By Sally KcKeown
Policy Exchange logoLast week a senior secondary teacher told me that his school has no pupils with dyslexia. This may be true. However, given that estimates from dyslexia organisations show that 1 child in 10 has dyslexic tendencies, it is unlikely.

So I was particularly interested in a new report from research organisation Policy Exchange – supported by NASEN, the national body for special needs – which reinforces the view that many teachers have limited awareness of special needs and are not able to cater effectively for young people who need specialist support.

Maureen McTaggart visits the Children's Hospital School at Great Ormond Street
Great Ormond Street Hospital SchoolHow Hannah attends kitchen sessions at Gt Ormond Street (more below)Under the watchful eye of Jenny, the classroom assistant, Hannah mixes together the ingredients for muffins – sugar, flour, eggs, milk and lemon rind.

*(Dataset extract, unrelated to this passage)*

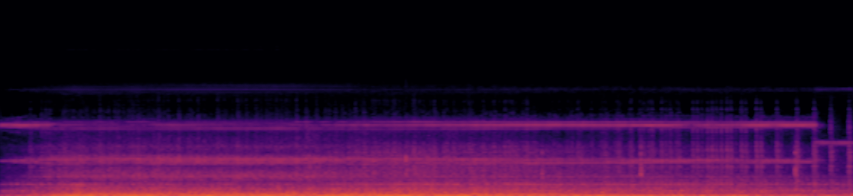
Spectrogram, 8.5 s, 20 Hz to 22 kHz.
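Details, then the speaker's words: Three-phase motor run from a VFD at a 16 kHz carrier frequency (factory setting; drive goes up to 32 kHz): thin steady high-pitched carrier whine over motor hum. "they're like silent they you can even hear the whine of the VFD but this one goes up to 32 so I'm curiou"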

Soon the mixture is ready for the oven and the mess is cleared up. So what’s the big deal you might ask?

The five-year-old learner, clad in chef’s hat and apron, is sitting up in bed and iChat on her Apple MacBook is connecting her to 17 other similarly-clad students doing the same thing in a classroom five floors below. Intersperse with a few feeding tubes, the odd dialysis machine, wheelchair and crutches and the picture becomes clear – we’re in hospital.

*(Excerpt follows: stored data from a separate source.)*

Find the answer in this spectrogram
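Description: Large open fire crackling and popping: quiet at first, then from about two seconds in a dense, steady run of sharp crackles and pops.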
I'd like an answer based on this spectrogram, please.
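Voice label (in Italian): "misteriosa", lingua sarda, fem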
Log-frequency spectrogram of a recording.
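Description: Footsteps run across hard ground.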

By Sally McKeown
Martin LittlerBATA's Martin LittlerWorries that no news could be bad news for Government plans for the Home Access project, and in particular what it intends to do for children with special needs, have led the chair of the British Assistive Technology Association (BATA), Martin Littler, to seek an assurance from education secretary Michael Gove MP on the fulfilment of the project.

Under the Home Access scheme, more than 250,000 homes will receive a free computer or broadband internet connection or both in an attempt to support families on low income with ICT for learning and reduce the effects of the "digital divide". (Update below.)

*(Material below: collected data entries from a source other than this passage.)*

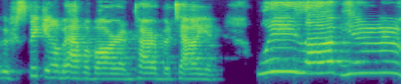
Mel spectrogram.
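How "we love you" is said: very high, very loud, full-throated scream. Retelling what was screamed at him at a rally: retelling own scream. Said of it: "I'm screaming at him and saying".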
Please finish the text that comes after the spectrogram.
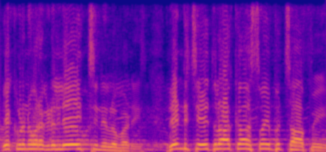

By Chris Drage
RM One TouchThe 'marriage' of RM and Inclusive Technology could be one made in heaven if the new RM One Touch is anything to go by. Between them they have produced a responsive touch-screen, all-in-one PC (left) designed specifically for the needs of learners.

Thanks to Windows 7, touch-screen technology is becoming more common on PCs and its simplicity will make it popular with all age groups. Its appeal includes young learners and those with special education needs, who instinctively explore with their hands to interact directly with the computer. And the RM One Touch package, originally aimed at SEN pupils, is finding just as big an appeal in early learning departments.

BATA founder members

By Martin Littler

Promptly at 4:30 the formal meeting closed and 27 of the founder members (click on picture for full view and caption) of the British Assistive Technology Association (BATA) toasted their future with champagne. The setting, the Shaftsbury Room of the Grade 1 listed Institute of Directors building in Pall Mall, was distinctly un-shedlike while the CEOs of key UK assistive technology companies were more amused than bruised by the “Men in Sheds” sobriquet reportedly applied to them by officials (see earlier article).

In their two-and-a-half-hour meeting they discussed the scope of assistive technology, finalised the aims of the association; approved the name, logo and URL; discussed membership levels, service levels and subscriptions; decided its legal form and elected six of its nine directors.